At the time of our inspection, and since the acquisition, the trust had not yet been fully inspected. This means that Basildon University Hospital and Broomfield Hospital remain unrated. Southend University Hospital retains its rating of requires improvement.

We carried an unannounced focussed inspection of the following acute services provided by the trust:

  • Diagnostic Imaging at Southend university Hospital because we received information giving us concerns about the safety and quality of the service.
  • Maternity services at Basildon University Hospital, Broomfield Hospital and Southend University Hospital because we received information giving us concerns about the safety and quality of the service.

We also inspected the well-led key question for the trust overall.

We did not inspect several services previously rated requires improvement because this inspection was focused only on services where we had concerns. We did not inspect any of the other services at the trust as we did not have any information of concern. Our current methodology requires us to apply a risk-based approach to some services. We did not inspect all the services at the Basildon or Broomfield locations even though they have not previously been rated because we did not have any information of concern. We are monitoring the progress of improvements to services and will re-inspect them as appropriate.

At our previous inspection, we issued an urgent notice of decision, under Section 31 of the Health and Social Care Act 2008, to impose conditions on the trust’s registration as a service provider in respect of the regulated activity: maternity and
midwifery services. The conditions set out specific actions to enable the improvement of safety within the service. Following this inspection, the Conditions remain in place.

Our rating of this trust remained the same. We rated them as requires improvement because:

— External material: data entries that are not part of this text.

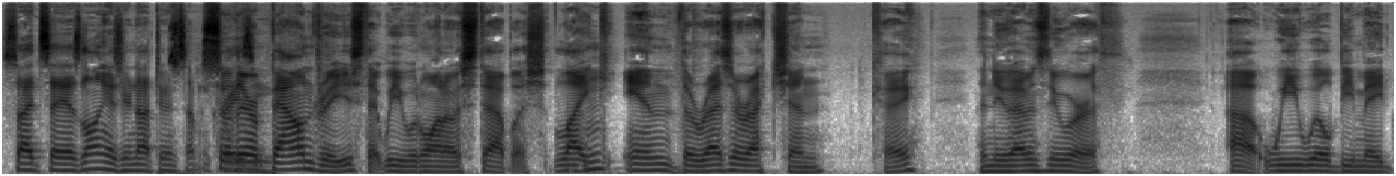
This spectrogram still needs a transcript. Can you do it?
So I'd say as long as you're not doing something So crazy, there are boundaries that we would want to establish, like Mhm. in the resurrection. Okay, the new heavens, new earth. Uh, we will be made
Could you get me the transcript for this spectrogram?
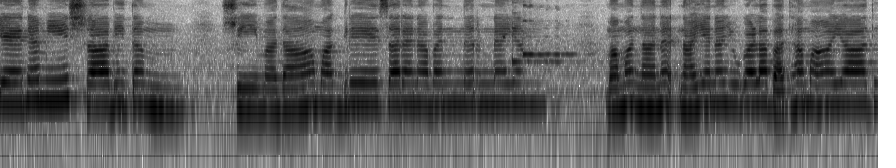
കേന മേ ശ്രാവിതം ശ്രീമതാമഗ്രേ സരനവൻ നിർണയം മമ നന നയനയുഗളപഥമായാതു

  • We rated safe, responsive and well led as requires improvement.
  • Not all staff had completed their mandatory training.
  • The services did not have enough maternity staff with the right qualifications, skills, training and experience to keep women safe from avoidable harm and to provide the right care and treatment.
  • The trust did not always share learning from incidents and take action to ensure mitigating actions were embedded as appropriate across the trust.
  • The trust did not always ensure that duty of candour was discharged as soon as reasonably practicable after becoming aware of a notifiable safety incident had occurred in line with the duty of candour regulation.
  • Nurses and midwives did not always receive an appraisal in line with the trust's target.
  • Women were not always triaged in line with target times.
  • People could not always access the service when they needed it and receive the right care promptly. Waiting times from referral to treatment and arrangements to admit, treat and discharge women were not always in line with national standards.

However:

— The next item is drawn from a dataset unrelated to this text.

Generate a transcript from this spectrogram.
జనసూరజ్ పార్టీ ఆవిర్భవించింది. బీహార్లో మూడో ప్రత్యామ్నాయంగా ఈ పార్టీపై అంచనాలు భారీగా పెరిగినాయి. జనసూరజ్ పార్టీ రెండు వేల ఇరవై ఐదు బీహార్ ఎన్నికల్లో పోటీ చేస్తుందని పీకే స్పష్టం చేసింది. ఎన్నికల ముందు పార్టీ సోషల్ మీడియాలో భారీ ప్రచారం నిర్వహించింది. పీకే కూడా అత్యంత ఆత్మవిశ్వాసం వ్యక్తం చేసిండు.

  • Staff provided care and treatment based on national guidance and evidence based practice.
  • Doctors, nurses and other healthcare professionals worked together as a team to benefit women. They supported each other to provide good care.
  • It was easy for people to give feedback and raise concerns about care received. The service treated complaints seriously.
  • Leaders operated effective governance processes throughout the trust and with partner organisations.

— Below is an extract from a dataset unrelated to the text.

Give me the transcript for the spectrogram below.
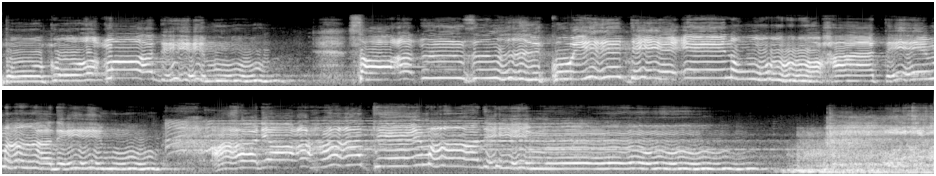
どこまでも三ず越えての果てまでもありゃ果てまでも。おこと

How we carried out the inspection

We carried out the core service inspections from 16 August to 21 September 2022 and the well-led inspection on 11 and 12 October 2022. We visited areas relevant to each of the core services inspected and spoke with several patients, patient representatives and staff.

We spoke with 104 members of staff at all levels of the organisation including healthcare assistants, nurses, midwives, junior doctors, radiographers, radiologists, pharmacy staff, consultants and administrative staff.

We also spoke with 12 patients and relatives. We observed care and reviewed 29 sets of care records. We also looked at a wide range of documents including policies, standard operating procedures, meeting minutes, action plans, risk assessments, training records and audit results.

You can find further information about how we carry out our inspections on our website: www.cqc.org.uk/what-we-do/how-we-do-our-job/what-we-do-inspection